Naming a company with a .com URL

I’m thinking about registering a sole proprietorship for a small business. When registering the company in the country, would it make sense to name it with a .com extension. In other words, say my company is called Darryl and I’ve already registered the URL, should I register the company as Darryl or

I don’t think there’s a GQ answer to this. To a large extent, the DBA (doing business as) or trade name of your business is just what you want to put on your business cards, phone book listing, etc. Your legal name can be totally different from the DBA. I often recommend that people stick with generic legal names (Darryl Enterprises, Inc. or something) and then set up a DBA for what the customers will really see and remember. It’s usually easier to update a DBA than a legal name if you ever need to.

Including the .com does help make sure people know to go check the website.

The .com in the name implies that you do business over the web, so it might not be a good choice if you’re a brick and mortar store, a caterer, or some other localized business.

The presence or absence of the .com will probably not make any difference in trademark or licensing issues, but you’d need a lawyer to analyze any close calls.

If you register as, people are gonna be disappointed when they try to go to :slight_smile:

Thanks dracoi.

I guess one of the things I’d like to sell are silkscreened t-shirts. I’d like to protect designs by using a © on the design. Would this give me any amount of copyright protection even though the company is actually Darryl? This would automatically direct people to if they happened to see it on a t-shirt.

I am also understand it will give me a greater degree of protection if I trademark the company name. Is this true? How do I go about doing this?

Since this is a sole proprietorship, could I also run my condo rental income through this entity? Should I just maintain a separate checking account for the real estate?

Ah, I see that I register trademarks through the US Patent Office, so that question is answered I guess.

You own copyright as soon as you create the designs, whether you register it or include the copyright symbol at all. Registering the copyright can help with legal damages, but may not make much of a difference for the typical small business owner.

I think you found out the steps already. It’s a good idea to get an attorney’s help in drafting the trademark. Part of the process is the research to establish that you can trade mark a name at all. Remember, the owner of the trade mark is the first one to use the mark in trade… not necessarily the first to register it.

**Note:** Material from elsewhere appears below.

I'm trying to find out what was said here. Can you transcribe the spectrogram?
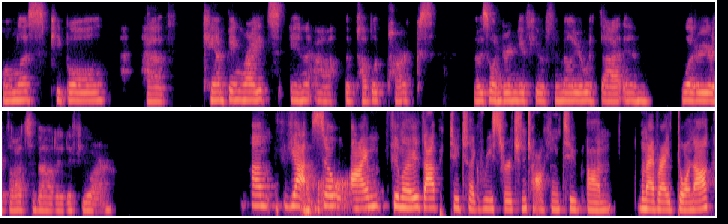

Legally, you can do it any way you like. For the sake of bookkeeping, tax preparation, audits, etc. I would strongly recommend separate accounts for each activity.